I'm told by very wise ponies that there is no greater love than to sacrifice ones self for ones friends, Moody, and I see that's what you did. Even after you'd met me, even after you'd passed on your horn and got me tangled up in blues you still stayed on that porch for those last years years and change, of your life waiting to see if I'd be coming back that day to be sure that even if I was tangled up in them that they wouldn't choke me.
You sat there in the rain so that some day I could reach out to Penny and fall in love with Taffy.
You sat there in the snow so that someday I could meet the colts and have my own club where ponies flock by the thousands.
You sat there in the beating sun so that the losses of my apartment, Seafoam, Cake, and Cherry wouldn't beat me.
You sat there instead of in a club of your own, getting more and more famous and wealthy, and chose to wait for weeks on end for me come so you could help me through them, help me learn from my tribulations, add them to my song so that it "had gotten da' right mellow to it" as you would say.
And all that you asked in return was to play that song along with me a few times and that I be your friend, the last one you ever made as your life slowly but certainly ended.
Had you waited for me, that last day?

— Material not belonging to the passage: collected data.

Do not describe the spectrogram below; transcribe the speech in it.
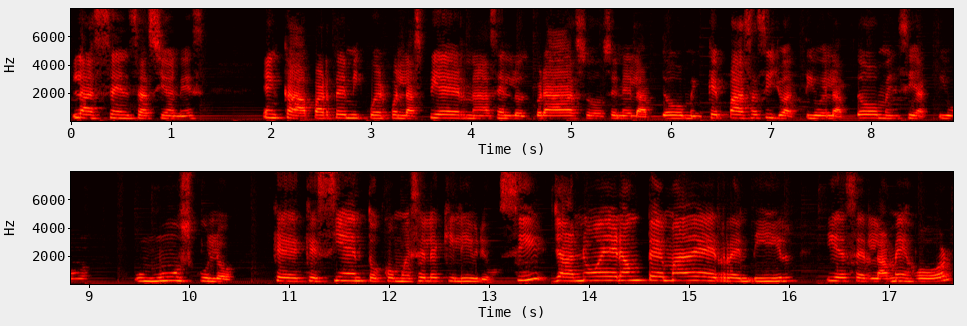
las sensaciones en cada parte de mi cuerpo, en las piernas, en los brazos, en el abdomen. ¿Qué pasa si yo activo el abdomen, si activo un músculo, que, siento, cómo es el equilibrio. Sí, ya no era un tema de rendir y de ser la mejor,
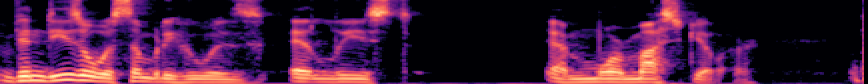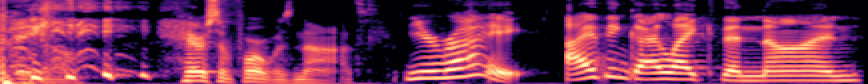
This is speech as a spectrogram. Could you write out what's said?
Vin Diesel was somebody who was at least uh, more muscular. you know. Harrison Ford was not. You're right. I think I like the non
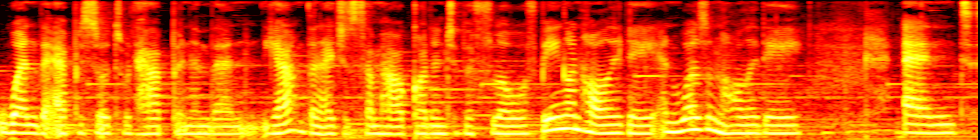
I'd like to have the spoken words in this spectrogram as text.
when the episodes would happen and then yeah then i just somehow got into the flow of being on holiday and was on holiday. And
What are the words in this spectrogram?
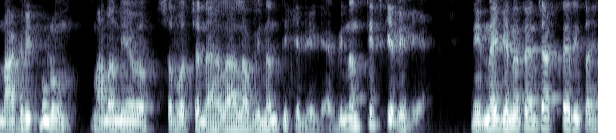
नागरिक म्हणून माननीय सर्वोच्च न्यायालयाला विनंती केलेली आहे विनंतीच केलेली आहे. निर्णय घेणं त्यांच्या अखत्यारीत आहे.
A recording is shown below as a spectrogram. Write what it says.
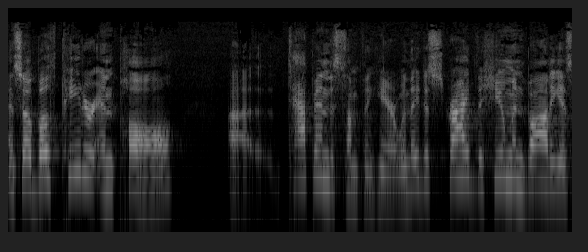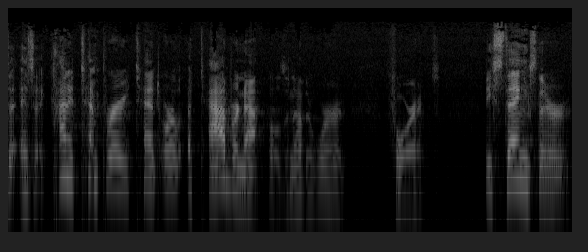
And so both Peter and Paul uh, tap into something here. When they describe the human body as a, as a kind of temporary tent, or a tabernacle is another word for it. These things that are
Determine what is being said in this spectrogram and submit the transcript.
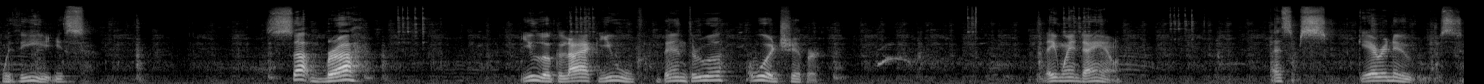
with ease. Sup, bruh? You look like you've been through a, a wood chipper. They went down. That's some scary news.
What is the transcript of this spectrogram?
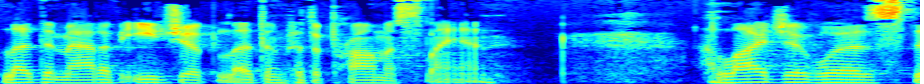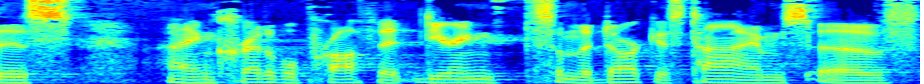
led them out of Egypt, led them to the promised land. Elijah was this uh, incredible prophet during some of the darkest times of,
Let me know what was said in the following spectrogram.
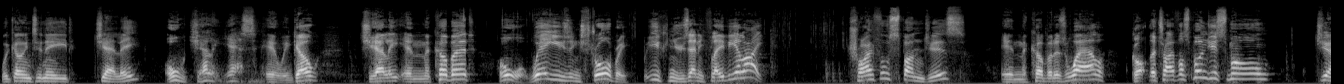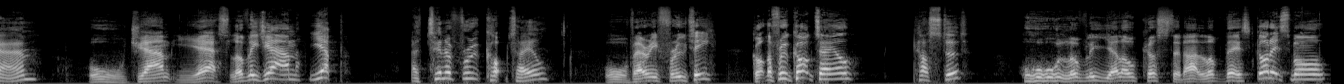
We're going to need jelly, Oh, jelly, yes, here we go. Jelly in the cupboard. Oh, we're using strawberry, but you can use any flavour you like. trifle sponges, In the cupboard as well. Got the trifle sponges small. jam, Oh, jam, yes, lovely jam. Yep. a tin of fruit cocktail, Oh, very fruity. Got the fruit cocktail. custard, Oh, lovely yellow custard. I love this. Got it small.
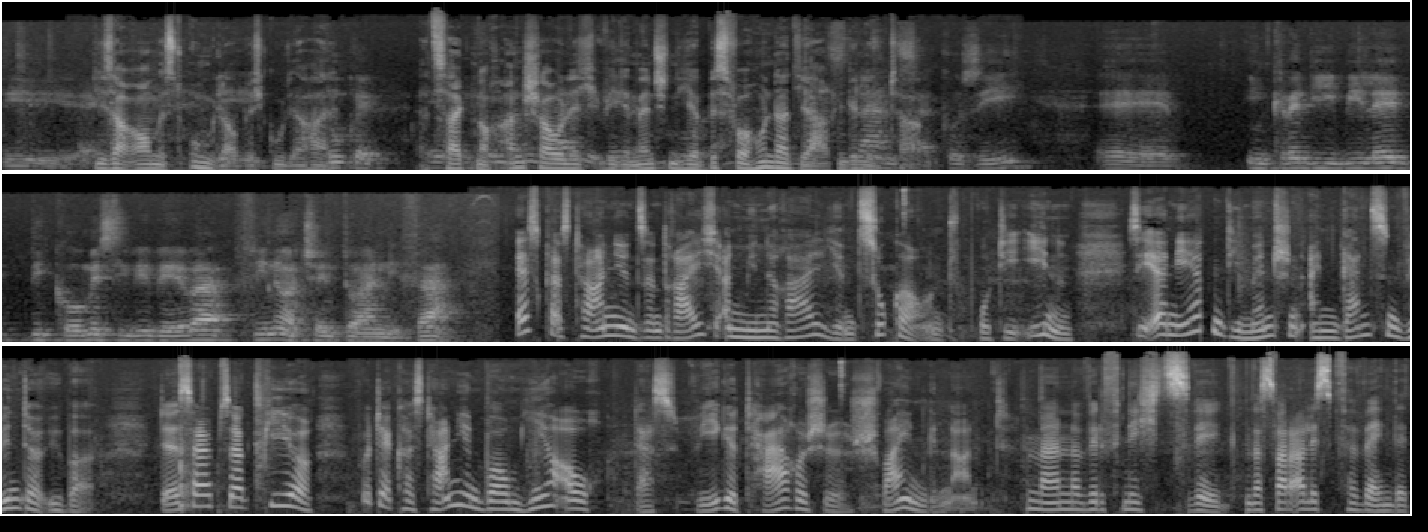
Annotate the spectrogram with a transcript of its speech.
Dieser Raum ist unglaublich gut erhalten. Er zeigt noch anschaulich, wie die Menschen hier bis vor 100 Jahren gelebt haben. incredibile di come si viveva fino a 100 anni fa. Esskastanien sind reich an Mineralien, Zucker und Proteinen. Sie ernährten die Menschen einen ganzen Winter über. Deshalb, sagt Pia, wird der Kastanienbaum hier auch das vegetarische Schwein genannt. Man wirft nichts weg. Das war alles verwendet.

Had you sat on your porch as the taste of copper entered your mouth? Did you look down the street one last time to see if I was coming as your left foreleg went numb? Did you flip on the porchlight as you struggled into your house and up the stairs one final time in case I came late?
Your love goes on, Moody, through my song. Your love goes out to Penny and Taffy, to the colts, my parents, my friends like Big Mac, Rarity, and Pinkie Pie, even my employees

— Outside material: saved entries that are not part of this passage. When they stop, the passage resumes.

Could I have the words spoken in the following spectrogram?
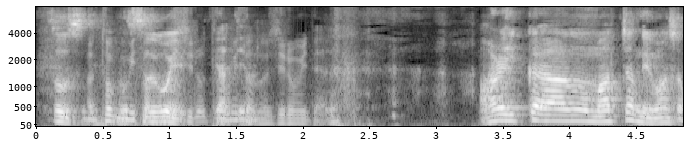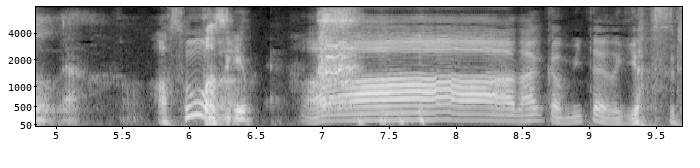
そうですね。徳見さすごいんの後ろ、やってる徳見さんの。後ろみたいな。あれ一回あの、まっちゃん出ましたもんね。あ、そうなの罰ゲームで。ああ、なんか見たような気がする。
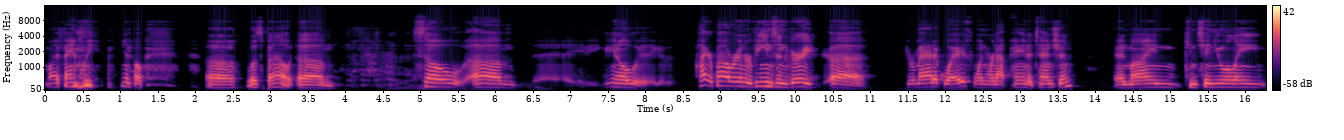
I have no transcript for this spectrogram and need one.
my family, you know, uh, was about. Um, so, um, you know, higher power intervenes in very uh, dramatic ways when we're not paying attention, and mine continually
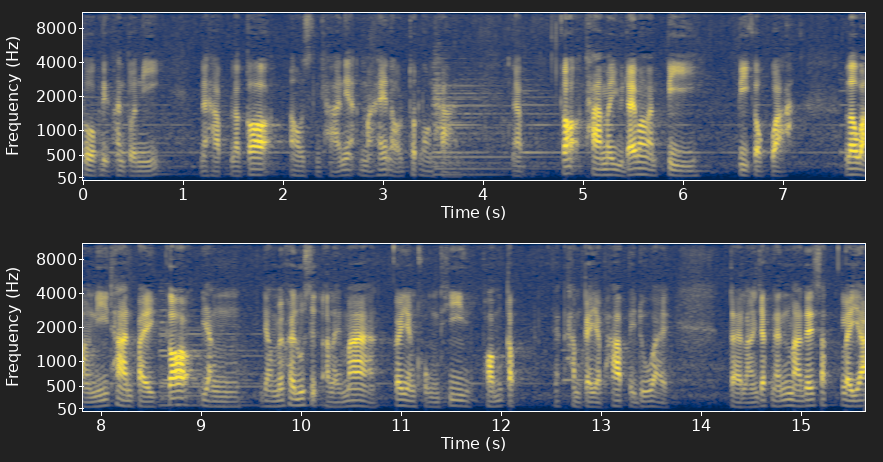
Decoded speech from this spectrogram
ตัวผลิตภัณฑ์ตัวนี้นะครับแล้วก็เอาสินค้าเนี่ยมาให้เราทดลองทานนะครับก็ทานมาอยู่ได้ประมาณปีปีกว่าๆระหว่างนี้ทานไปก็ยังยังไม่ค่อยรู้สึกอะไรมาก ก็ยังคงที่พร้อมกับทำกายภาพไปด้วย แต่หลังจากนั้นมาได้สักระยะ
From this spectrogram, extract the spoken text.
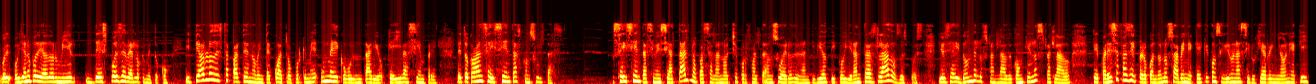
o, o ya no podía dormir después de ver lo que me tocó. Y te hablo de esta parte de 94 porque me, un médico voluntario que iba siempre, le tocaban 600 consultas. 600 y me decía, tal no pasa la noche por falta de un suero, de un antibiótico y eran traslados después. Yo decía, ¿y dónde los traslado? ¿Y con quién los traslado? Que parece fácil, pero cuando no saben y que hay que conseguir una cirugía riñón y aquí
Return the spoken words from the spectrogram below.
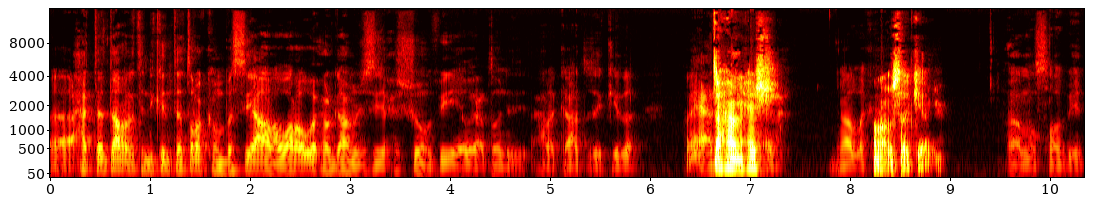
آه، حتى لدرجة اني كنت اتركهم بالسيارة وأروح والقام يجلسوا يحشون فيا ويعطوني حركات زي كذا. فيعني نحن نحش. الله والله يكرمك مساكين النصابين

yes, even Pink Bunny is the benefactor of your benevolence.
Do you know you are my very best friend, Moody? A stupid tiny little inconvenience like you being dead doesn't stop that, our relationships we forge in life continue onward in cascading spirals for decades, even generations after we are gone. We can never know the number and magnitude of the lives we touch with our love, and the Pony of Death can only remove the veil of flesh and carry it to the Fountainhead, but from the Well of Souls we continue to draw our strength for as long as we live and through those we touched ever after that
You sat and played the sax with me Moody, taught me that it was alright to be painted blue. I am forever your friend, Moody, and eternity rings with your kindness and love as clearly and as loudly as a saxophone sounding out into a darkened club as glasses tinkle and ponies stare into each other's eyes.
That, Moody, I think is the type of thing that's possible when friendship is magic, and while Procer Celestia Invictus and Procer Luna Revenio continue to guide their charges across the Equestrian sky.